* **WHAT THIS TASK INVOLVES**: Your output is to hold only the lines from the one showing "All the speech" through the end of the listing, exactly, with every picture excluded.

* **RAW DATA**:
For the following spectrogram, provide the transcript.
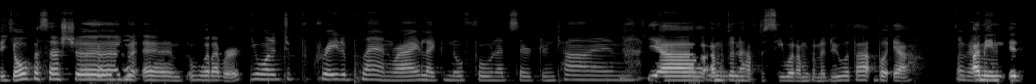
a yoga session and whatever. You wanted to create a plan, right? Like no phone at certain times. Yeah, I'm gonna have to see what I'm gonna do with that, but yeah. Okay. I mean, it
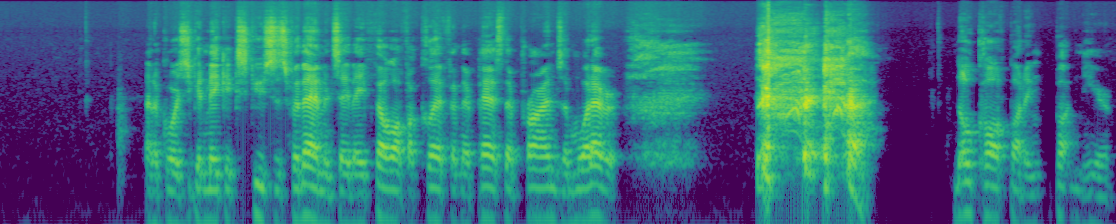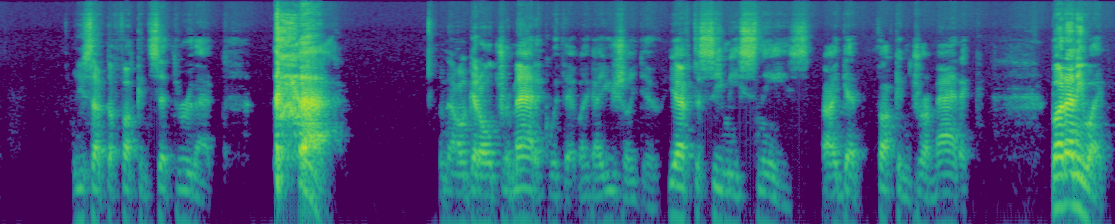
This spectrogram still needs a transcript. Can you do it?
And of course, you can make excuses for them and say they fell off a cliff and they're past their primes and whatever. no cough button button here. You just have to fucking sit through that. and I'll get all dramatic with it like I usually do. You have to see me sneeze. I get fucking dramatic. But anyway,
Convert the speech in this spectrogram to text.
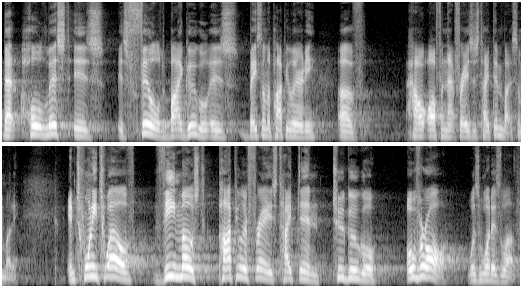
that whole list is, is filled by Google is based on the popularity of how often that phrase is typed in by somebody. In 2012, the most popular phrase typed in to Google overall was what is love?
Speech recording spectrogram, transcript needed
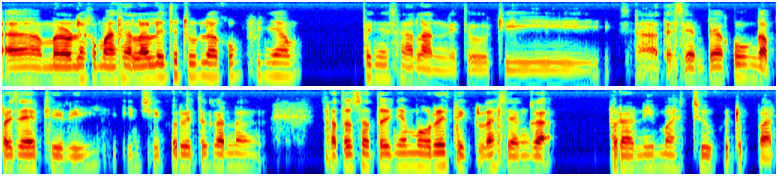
uh, menolak ke masa lalu itu dulu aku punya penyesalan itu di saat SMP aku nggak percaya diri insecure itu karena satu-satunya murid di kelas yang nggak berani maju ke depan.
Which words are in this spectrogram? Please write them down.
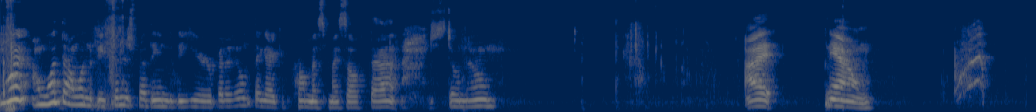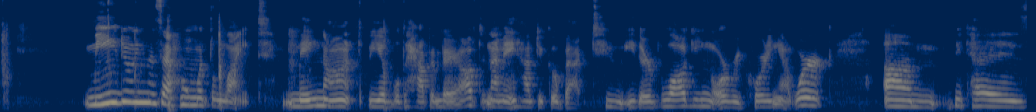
I want, I want that one to be finished by the end of the year, but I don't think I could promise myself that. I just don't know. I, now, me doing this at home with the light may not be able to happen very often. I may have to go back to either vlogging or recording at work um, because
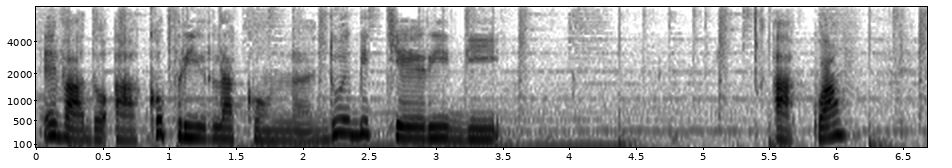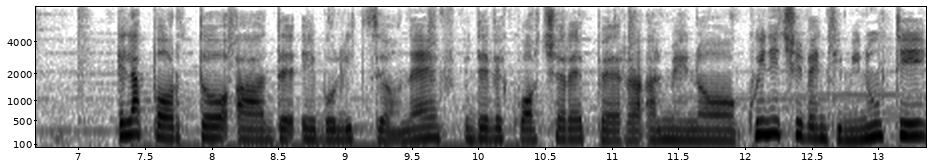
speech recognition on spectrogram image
e vado a coprirla con due bicchieri di acqua e la porto ad ebollizione, deve cuocere per almeno 15-20 minuti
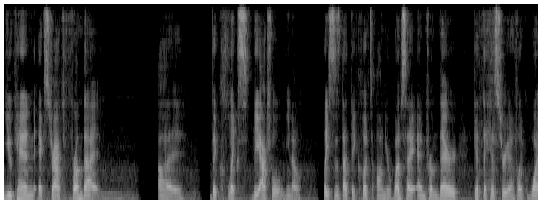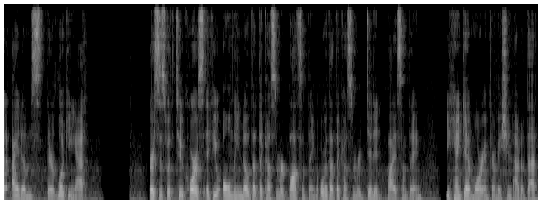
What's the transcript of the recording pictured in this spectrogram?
you can extract from that uh, the clicks, the actual, you know, places that they clicked on your website, and from there get the history of like what items they're looking at. Versus with too coarse, if you only know that the customer bought something or that the customer didn't buy something, you can't get more information out of that.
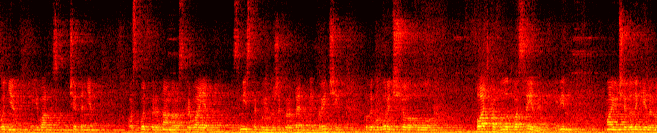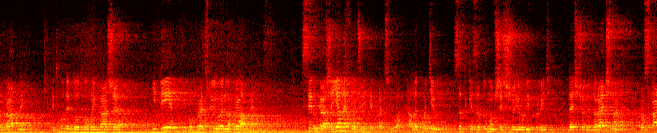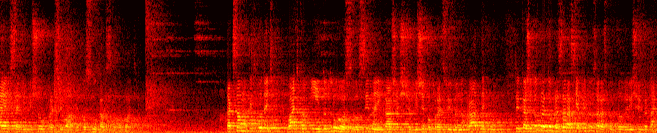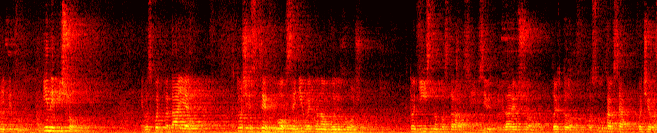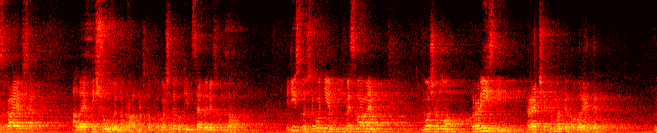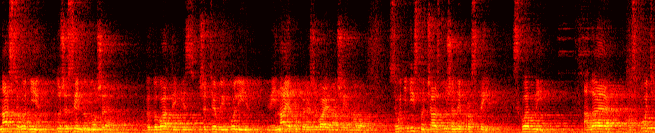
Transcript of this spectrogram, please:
Сьогодні у Євангельському читанні Господь перед нами розкриває зміст такої дуже коротенької притчі, коли говорить, що у батька було два сини, і він, маючи великий виноградник, підходить до одного і каже: Іди, попрацюй виноградник. Син каже, я не хочу йти працювати, але потім, все-таки задумавшись, що його відповідь дещо недоречна, розкаявся і пішов працювати, послухав свого батька. Так само підходить батько і до другого свого сина і каже, що біжи попрацюй винограднику. Той каже, добре, добре, зараз я піду, зараз тут вирішую питання і піду. І не пішов. І Господь питає, хто ж із цих двох синів виконав волю Божу, хто дійсно постарався. І всі відповідають, що той, хто послухався, хоч і розкаявся, але пішов виноградник, тобто важливо кінцевий результат. І дійсно, сьогодні ми з вами можемо про різні речі думати, говорити. Нас сьогодні дуже сильно може вибивати із життєвої колії війна, яку переживає наш народ. Сьогодні дійсно час дуже непростий, складний. Але Господь,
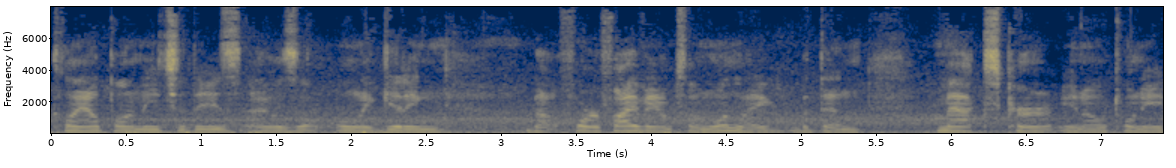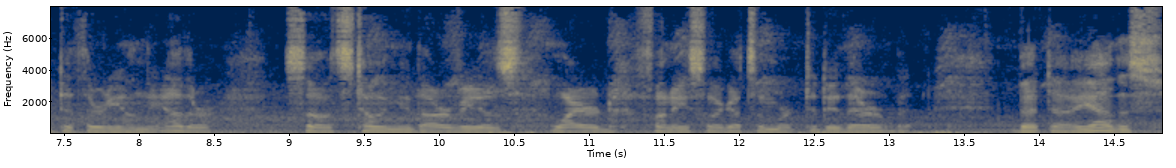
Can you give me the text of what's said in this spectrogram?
clamp on each of these. I was only getting about four or five amps on one leg but then max current you know 28 to 30 on the other. So it's telling me the RV is wired funny so I got some work to do there. But but uh, yeah this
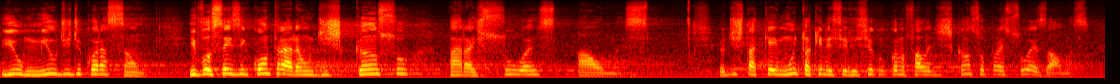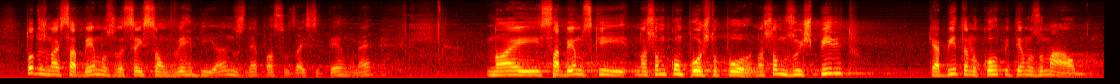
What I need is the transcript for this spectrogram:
e humilde de coração, e vocês encontrarão descanso para as suas almas. Eu destaquei muito aqui nesse versículo quando fala descanso para as suas almas. Todos nós sabemos, vocês são verbianos, né? Posso usar esse termo, né? Nós sabemos que nós somos compostos por, nós somos um espírito que habita no corpo e temos uma alma.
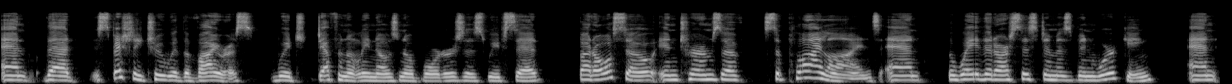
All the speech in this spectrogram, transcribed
And that, especially true with the virus, which definitely knows no borders, as we've said, but also in terms of supply lines and the way that our system has been working. And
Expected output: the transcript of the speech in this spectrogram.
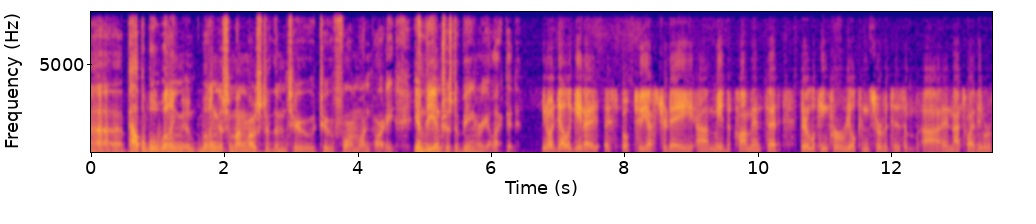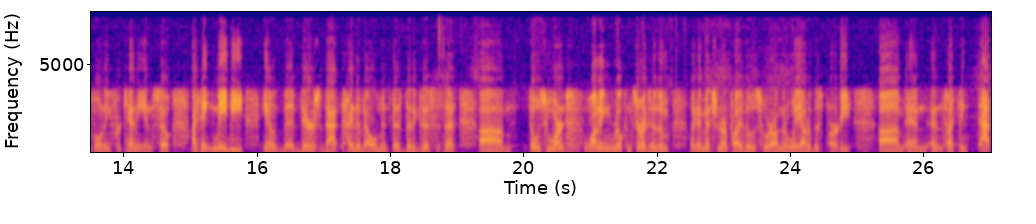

* **RESULT FOR THIS EXERCISE**:
All the speech in this spectrogram, transcribed
And that, especially true with the virus, which definitely knows no borders, as we've said, but also in terms of supply lines and the way that our system has been working. And
Expected output: the transcript of the speech in this spectrogram.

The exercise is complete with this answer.